He who walks in the Truth, arrives

We must revive hearts, let them burn!


My attention was pleasantly drawn to the Spanish edition of Karol Wojtyla’s play, Jeremías (Didaskalos, 2023), under the care of Professor Carmen Álvarez Alonso, who writes the long and substantial preliminary study of this play from Wojtyla’s youth, written at the age of 20, in 1940. I knew the play The Goldsmith’s Workshop and some of his poetry, which was translated into Spanish. This work of youth reveals the artistic essence of who would be Saint John Paul II in which so many of the themes that will accompany his intellectual and pastoral work shine: truth with a small and capital letter, the cultural and spiritual identity of the people, patriotism, the deep Christian meaning of life, the hope that accompanies the joys and sorrows of human beings.

Jeremiah, the prophet of the Old Testament, raises his voice in the name of God to tell the people of Israel to return to the Way and fulfill the Law. The false gods, the Baals, and idols to which the ruling elites and the people have turned Jewish are a clear breach of the Covenant. Jeremiah announces that the success and prosperity they enjoy at that moment is a flower of a day: everything will vanish and be destroyed by the invaders. He prophecies that, indeed, are fulfilled when Jerusalem falls and the people are exiled to Babylon.

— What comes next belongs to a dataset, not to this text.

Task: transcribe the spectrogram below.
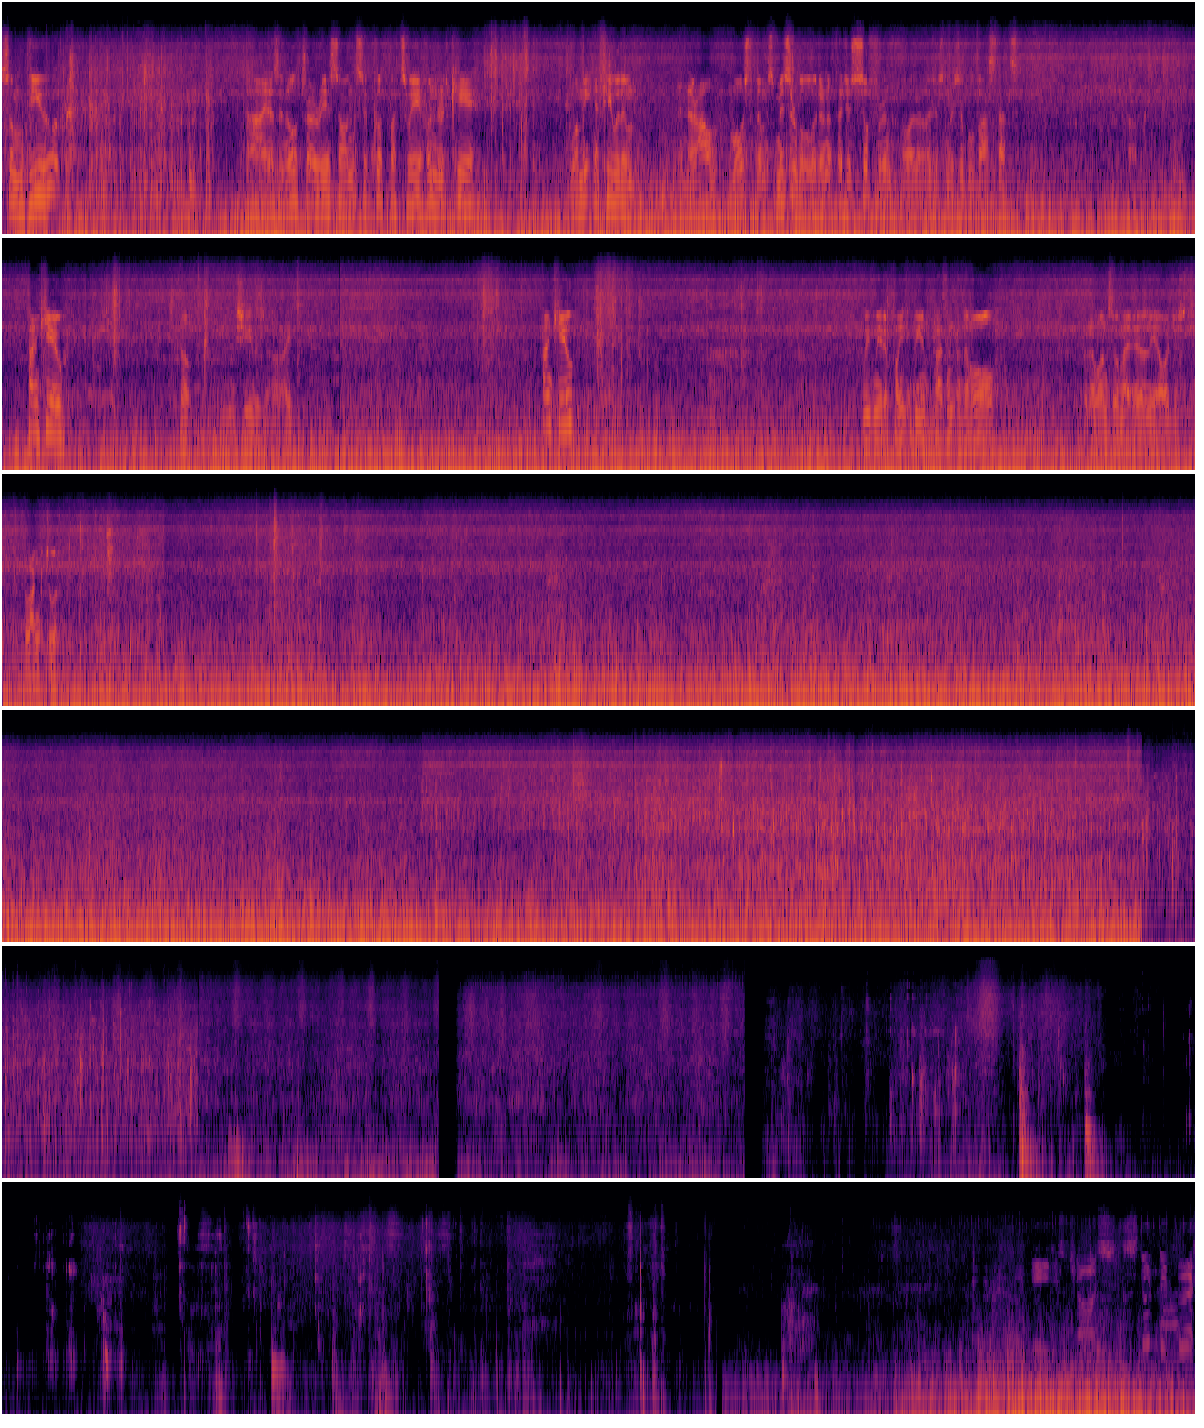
Some view. Ah, there's an ultra race on St Cuthbert's Way, 100k. We're meeting a few of them, and they're all, most of them's miserable. We don't know if they're just suffering or whether they're just miserable bastards. Thank you. No, she was alright. Thank you. We've made a point of being pleasant to them all, but the ones we met earlier were just blank to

Wojtyla takes inspiration from Jeremiah to meditate on the fall of the Polish people under the oppression of the Nazis and, later, the Soviets. The “depolonization” to which they are subjected by the invaders requires memory and courage to not lose the consciousness of homeland, forged over centuries and which gave Poland its cultural, historical and spiritual identity. Polish Christianity is not an external veneer, but is a constituent of its national identity. Wojtyla, therefore, places as characters the Polish general Stalislaw Zolkiewski, who died in the battle of Cecora against the Ottoman forces. The other important character is Father Pedro, who knows that words are not enough if they are not accompanied by the transforming power of the Spirit: “Words are not enough, words are not enough. We must revive hearts, let them burn! You have to plow them like a plow – the weeds are cut – the tares are uprooted” (p. 137).

Return to the fountain of living water, Jeremiah asks his people: “where is the fountain that flows without ceasing, in the midst of this people, in Israel? First you must wash your eyes! First you must wash your eyes! -and remain pure as crystal, not in adultery, not in lies, but in the Truth before Jahweh. In the Truth there is Freedom and Splendor-In the lie you go to slavery” (p. 153). “The Truth will set you free”, this expression of the Gospel, Wojtyla, is very clear. It is not only for the personal sphere, it is also for the public space. How important to meditate again and inflame the heart with this cry: to proclaim the truth, to be true. Getting used to lying in the public space, whether in politics, the economy or business, is very low law. Lies pay very poorly and eat away at human coexistence: there is no family, city or country that resists the dissolving power of lies and deception.

Father Pedro says: “Are these the brothers?! How can a family go well, how can it go well, if it is so easy for a brother to kill another brother? I have seen it. But why? Why? Well, out of envy, to appropriate everything. This beloved country is not yours alone, this sacred mother is not yours alone, it must also be yours for others! For others too!” (p. 183). It is enough to think about the lamentable spectacle of political corruption that has afflicted us in a striking way in the last 25 years, to realize that at the root of the bribes and back and forth between one another are greed, envy, anger. . All of them, capital sins that are born from the darkness of the heart. Vices of the soul that lead to thriving for one’s own benefit, forgetting about one’s neighbor and the common good.

In each section of this play by Karol Wojtyla we find speeches like these that do not leave the reader indifferent. They invite us to stop and meditate, they worry us and challenge us, but, at the same time, they fill us with a healthy optimism, because whoever walks in the Truth, even when the path is narrow, arrives.